That last one, “to pray for the living and the dead,” is extremely important. There are people in this world who pray little or not at all. In some cases they are utterly unaware of their need. Certainly prayer for such hardened souls will bring rewards. Prayer for those who govern—both in Church and civil affairs—seems to be of necessity in these days more than ever. The souls in purgatory are saints of God, who will one day certainly see Him face to face—they cannot pray for themselves, and will be eternally grateful for our prayers on their behalf, and for the indulgences which we can gain for them.
As members of the Church Militant, we have the opportunity to gain spiritual wealth for ourselves. We have the opportunity to honor the Saints with our prayers and devotions; particularly the Blessed Virgin Mary. It certainly makes sense to ensure that Our Lady and the Saints have heard from us before in praise—that we don’t wait until we need them, for them to hear from us.
There is a joke about an atheist who called out to God in desperation to start his car, despite a dead battery, so that he could escape from a onrushing avalanche in the mountains of Colorado. After what seemed like forever, the car started, and the man went on to become a good Catholic. But when he got to heaven, he just had to ask Saint Peter about God’s response to that one critical prayer: “Why did it take so long to start the car—why would a miracle take so long?” Peter thought for a moment, and said “Oh, yes! Now I remember who you are. We had never heard from you before, and had no idea where you might be. God started two cars in Montana, a snow mobile in Wyoming, and a truck in Nebraska, before we could trace the prayer back to you in Colorado!”
That is an exaggeration, of course, but yet it makes sense to be on regular terms with God and His Saints before we need to call upon them for help.

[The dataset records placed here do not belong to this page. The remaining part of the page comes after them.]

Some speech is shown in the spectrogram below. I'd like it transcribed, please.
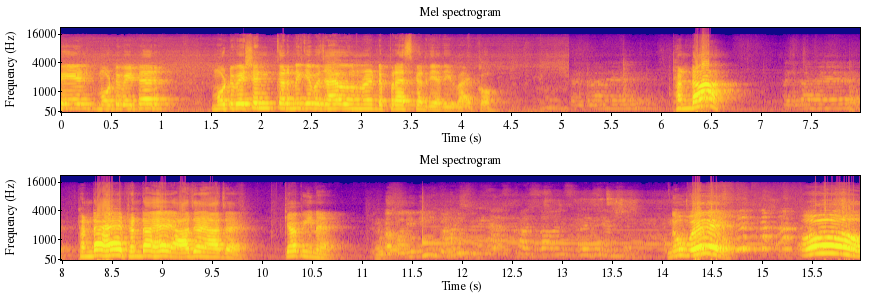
failed motivator motivation करने के बजाय उन्होंने डिप्रेस कर दिया दिल भाई को। ठंडा? ठंडा है ठंडा है। आ जाए आ जाए। क्या पीना है? ठंडा पानी नहीं No way! Oh!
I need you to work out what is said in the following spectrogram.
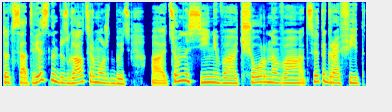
то, соответственно, бюстгальтер может быть э, темно-синего, черного, цвета графит.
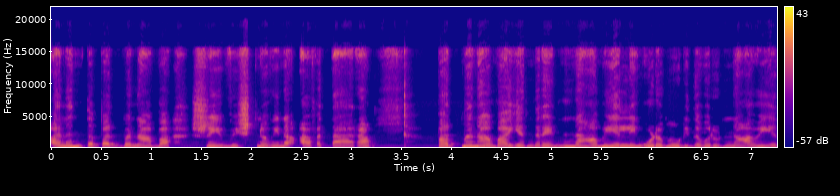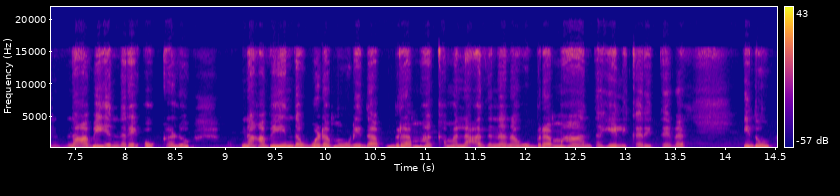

As members of the Church Militant we have the opportunity to directly encounter God Himself. He is here each day to renew His Sacrifice on the Cross in Holy Mass. We can receive Him in Holy Communion at that time, and He resides in our tabernacle throughout the days and the weeks and the years. He will wash our children in Baptism, forgive our sins, anoint our illnesses, and unite our families in Holy Matrimony. And when it is not possible for us to come before His altar, He is still quite open to our conversation with Him in prayer; and to our search for Him in the Holy Scriptures; and to our quest for holiness in spiritual readings, and in the lives of His Saints.
That is the kind of prudence our Lord praised in today’s Gospel: corporal and spiritual works of mercy, frequent prayer, and holy reading, and regular reception of the Sacraments.
As Saint Paul told us this morning, our relationship to God is not one of bondage or slavery, but one of adoption. We are adopted sons and daughters who can call God by the familiar name of “Abba”—a term of endearment, not groveling respect. God has given us life in this material world. We may not be “of this world,” but we are surely “in the world.” And God our Father is pleased when we make use of all of these riches we have been given, in order to secure the position of His children with Him in heaven.
The “children of light” ought to be at least as prudent as the “children of the world.”
 George Eastman House, http://www.geh.org/ar/strip52/m198115630025.jpg
 Matthew xxv: 31-46.
Our Lady of the Rosary